Tosson Township and Rothbury Parish
The late 19th century township of Tosson forms the basic framework for the short historical summary set out in volume XV of the Northumberland County History (NCH XV (1940), 395-8), and in the rather more detailed study by David Dippie Dixon (1903, 322-35). It was one of 20 townships incorporated in the large and important parish of Rothbury, which covered 36,398 acres, embracing much of upper and central Coquetdale including the Simonside Hills to the south and Rothbury Forest.
The status of Rothbury as the ecclesiastical centre of this area from an early stage is demonstrated by the presence of the magnificent carved stone cross, mentioned above, which must denote indicate the presence of a monastery or minster church by the first half of the 9th century. The parish itself is first documented in 1090 when Robert de Mowbray, earl of Northumberland, granted its tithes to Tynemouth Priory.

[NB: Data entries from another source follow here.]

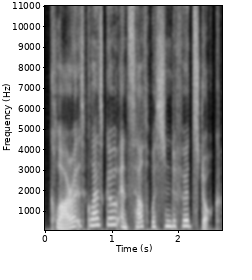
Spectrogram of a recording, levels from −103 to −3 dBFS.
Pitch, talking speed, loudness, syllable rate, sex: 250 Hz, 160 wpm, -18 LUFS, 5.1 syllables/s, female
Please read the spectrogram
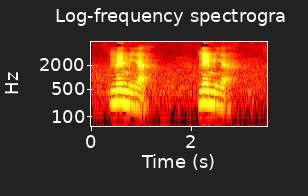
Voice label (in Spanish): cantar, Nasa Yuwe; paez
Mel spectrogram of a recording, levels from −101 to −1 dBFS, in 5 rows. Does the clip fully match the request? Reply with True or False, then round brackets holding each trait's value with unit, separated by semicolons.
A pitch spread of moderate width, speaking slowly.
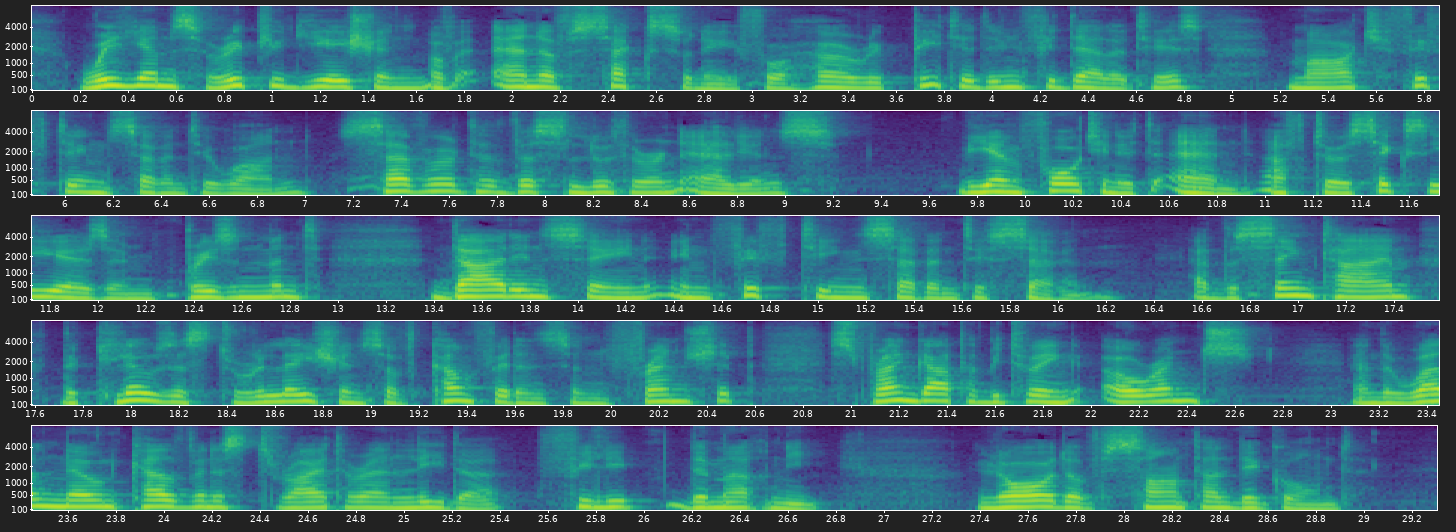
True (3.8 semitones; 115 wpm)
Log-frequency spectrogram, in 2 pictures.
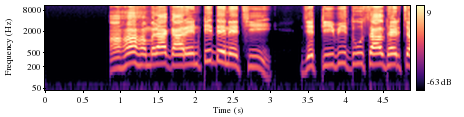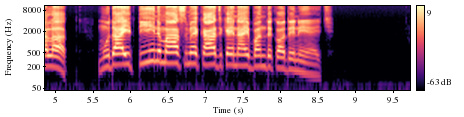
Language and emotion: Maithili, angry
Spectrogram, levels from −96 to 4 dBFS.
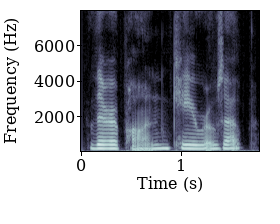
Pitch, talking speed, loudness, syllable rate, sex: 215 Hz, 135 wpm, -16 LUFS, 4.0 syllables/s, female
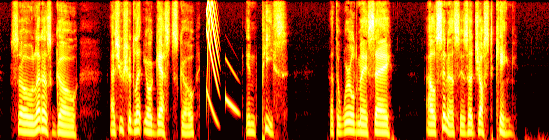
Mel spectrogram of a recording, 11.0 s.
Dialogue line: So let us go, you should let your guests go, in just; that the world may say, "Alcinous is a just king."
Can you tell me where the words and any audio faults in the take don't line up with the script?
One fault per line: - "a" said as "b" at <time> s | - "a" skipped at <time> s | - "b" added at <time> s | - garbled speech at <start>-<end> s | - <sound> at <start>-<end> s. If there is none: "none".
- "as" added at 2.2 s
- chirp at 4.1-4.8 s
- "just" said as "peace" at 5.2 s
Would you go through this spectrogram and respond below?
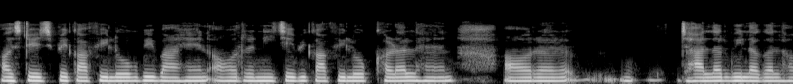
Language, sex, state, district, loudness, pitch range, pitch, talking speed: Bhojpuri, female, Uttar Pradesh, Gorakhpur, -14 LUFS, 165-175 Hz, 165 Hz, 150 wpm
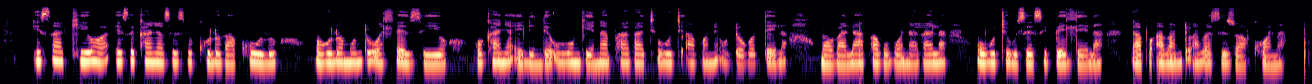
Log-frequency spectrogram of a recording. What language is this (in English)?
North Ndebele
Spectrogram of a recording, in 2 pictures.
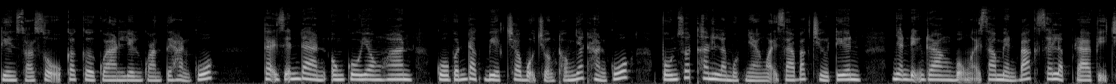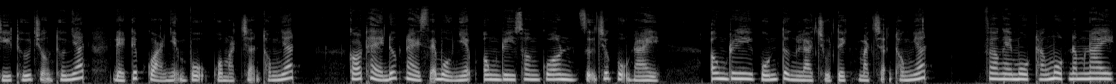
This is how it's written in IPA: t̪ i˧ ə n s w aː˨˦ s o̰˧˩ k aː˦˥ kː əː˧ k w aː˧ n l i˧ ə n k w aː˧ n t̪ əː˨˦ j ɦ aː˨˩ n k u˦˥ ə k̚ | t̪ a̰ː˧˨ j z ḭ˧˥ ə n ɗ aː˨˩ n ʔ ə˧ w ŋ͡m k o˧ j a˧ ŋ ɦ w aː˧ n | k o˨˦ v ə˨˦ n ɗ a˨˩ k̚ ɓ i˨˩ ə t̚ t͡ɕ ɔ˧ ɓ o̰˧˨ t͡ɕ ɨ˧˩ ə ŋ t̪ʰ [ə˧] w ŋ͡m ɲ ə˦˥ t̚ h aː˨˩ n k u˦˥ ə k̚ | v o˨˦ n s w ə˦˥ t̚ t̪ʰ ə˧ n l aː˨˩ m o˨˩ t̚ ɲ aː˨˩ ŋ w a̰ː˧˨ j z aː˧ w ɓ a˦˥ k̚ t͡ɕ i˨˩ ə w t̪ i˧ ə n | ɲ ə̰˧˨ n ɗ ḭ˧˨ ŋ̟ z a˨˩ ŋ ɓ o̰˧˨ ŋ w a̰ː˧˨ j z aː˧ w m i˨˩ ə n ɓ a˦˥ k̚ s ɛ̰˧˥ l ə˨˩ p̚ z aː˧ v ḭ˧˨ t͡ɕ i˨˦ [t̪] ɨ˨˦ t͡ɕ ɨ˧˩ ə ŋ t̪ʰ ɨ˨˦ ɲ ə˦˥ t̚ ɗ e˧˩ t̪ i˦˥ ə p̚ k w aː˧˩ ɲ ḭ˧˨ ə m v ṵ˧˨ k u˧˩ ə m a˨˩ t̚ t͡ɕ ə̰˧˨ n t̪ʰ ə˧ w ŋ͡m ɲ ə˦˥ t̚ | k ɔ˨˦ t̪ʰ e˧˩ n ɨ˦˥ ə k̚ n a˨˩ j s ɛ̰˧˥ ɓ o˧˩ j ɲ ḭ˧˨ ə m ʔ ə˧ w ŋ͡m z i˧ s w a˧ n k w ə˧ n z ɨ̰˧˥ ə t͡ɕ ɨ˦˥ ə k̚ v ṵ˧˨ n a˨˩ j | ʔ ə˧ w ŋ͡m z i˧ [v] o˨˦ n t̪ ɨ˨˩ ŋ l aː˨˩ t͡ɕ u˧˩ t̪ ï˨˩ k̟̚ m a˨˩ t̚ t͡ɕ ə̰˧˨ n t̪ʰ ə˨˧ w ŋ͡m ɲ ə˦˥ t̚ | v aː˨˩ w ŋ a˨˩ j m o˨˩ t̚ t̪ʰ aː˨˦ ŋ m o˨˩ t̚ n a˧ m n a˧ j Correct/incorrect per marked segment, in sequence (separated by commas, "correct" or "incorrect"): correct, incorrect, correct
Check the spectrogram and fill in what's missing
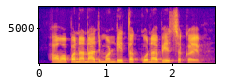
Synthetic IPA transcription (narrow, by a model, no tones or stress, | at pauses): həməpənənad͡ʒməɳɖit̪əkːonabʱed͡ʒsəkəjb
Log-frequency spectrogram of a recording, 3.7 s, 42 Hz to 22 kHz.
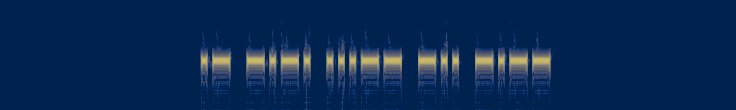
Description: Morse code, heard as a keyed tone, about 44 wpm, 700 Hz. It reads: AC3DY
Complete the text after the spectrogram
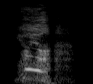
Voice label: "よよっ？", kawaii voice; ASMR; 色々なワンショット

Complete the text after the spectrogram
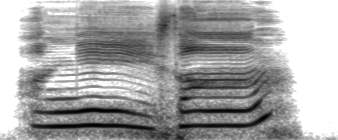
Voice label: お兄さん, kawaii voice; ASMR; 二人称

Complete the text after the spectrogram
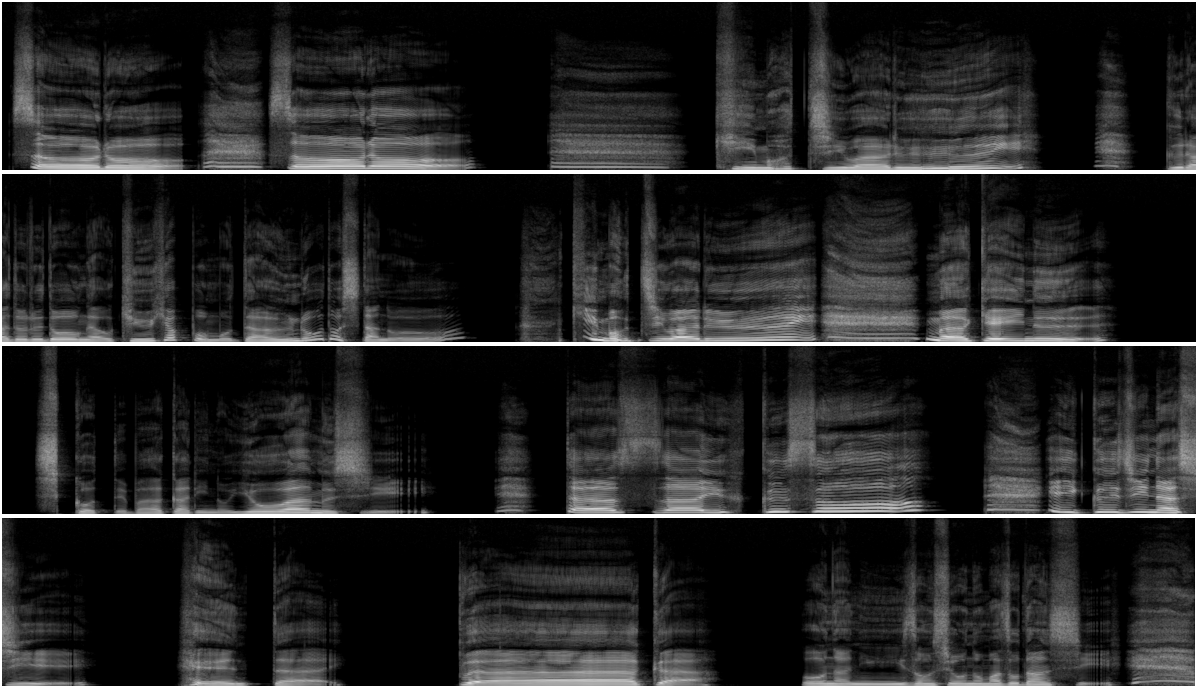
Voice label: アドリブ罵倒

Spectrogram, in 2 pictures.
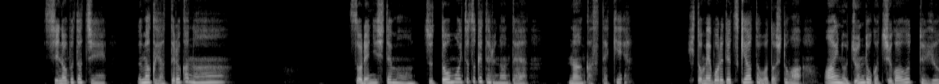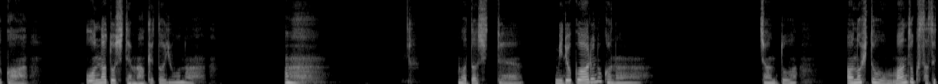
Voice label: SE、環境音無し; 嘘…これ…って

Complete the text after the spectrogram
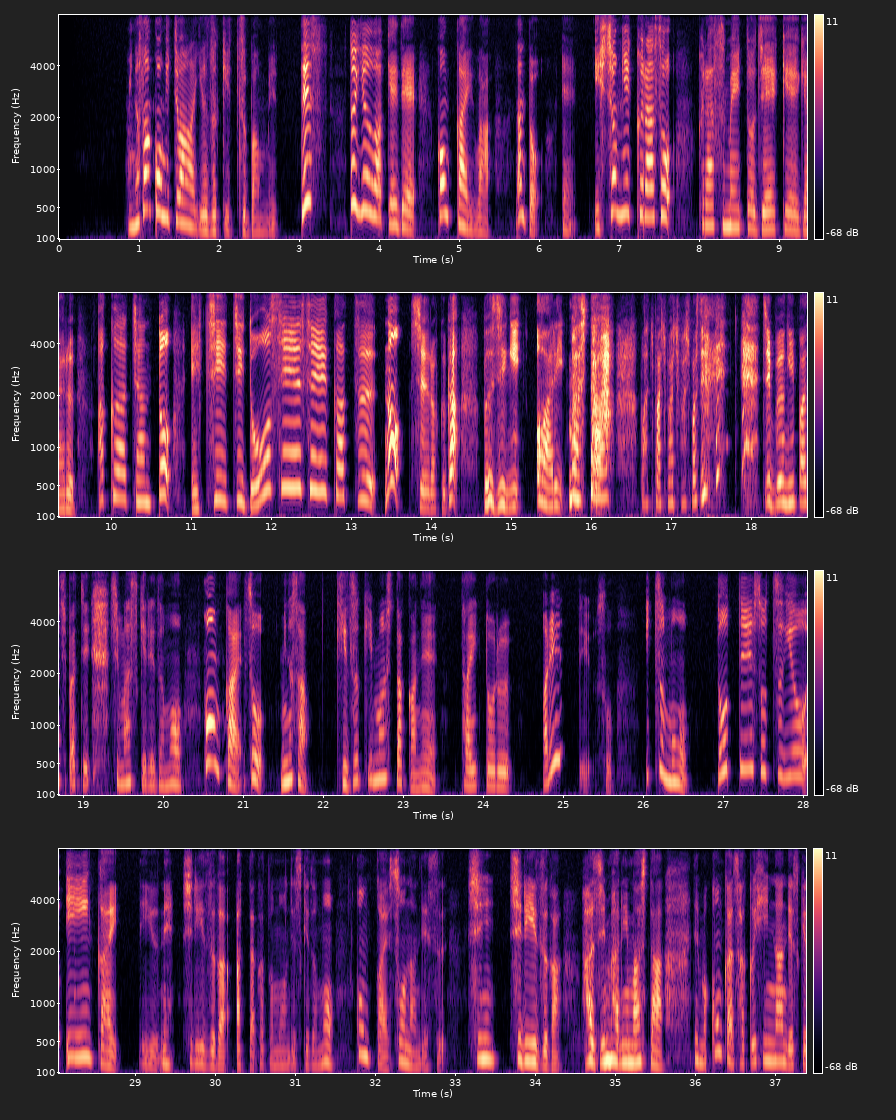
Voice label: フリートーク

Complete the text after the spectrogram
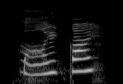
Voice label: "もう1回", kawaii voice; ASMR; 色々なワンショット

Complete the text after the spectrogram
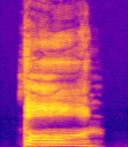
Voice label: "どーん", kawaii voice; 1200 kawaii voice!!; 色々なワンショット

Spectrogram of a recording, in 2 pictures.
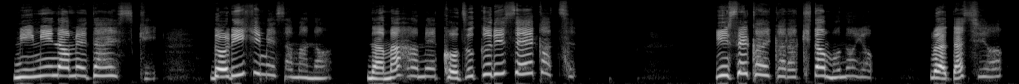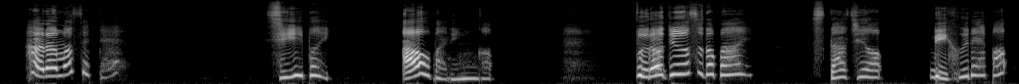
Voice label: タイトルコール, ASMR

Tosson Township itself covered 3212 acres and included the constituent settlements of Great Tosson, Rye Hill/Allerdene and Little Tosson. Its territory represented a roughly wedge-shaped slice of territory extending from the south bank of the Coquet across the Simonside Hills to the northern limit of Harwood Forest. The township was created in 1888 by the merger of Great Tosson and Ryehill Township (2669 acres) with the much smaller township of Little Tosson (547 acres) (Kelly 1910, 452; cf. Bulmer 1887, 795-6).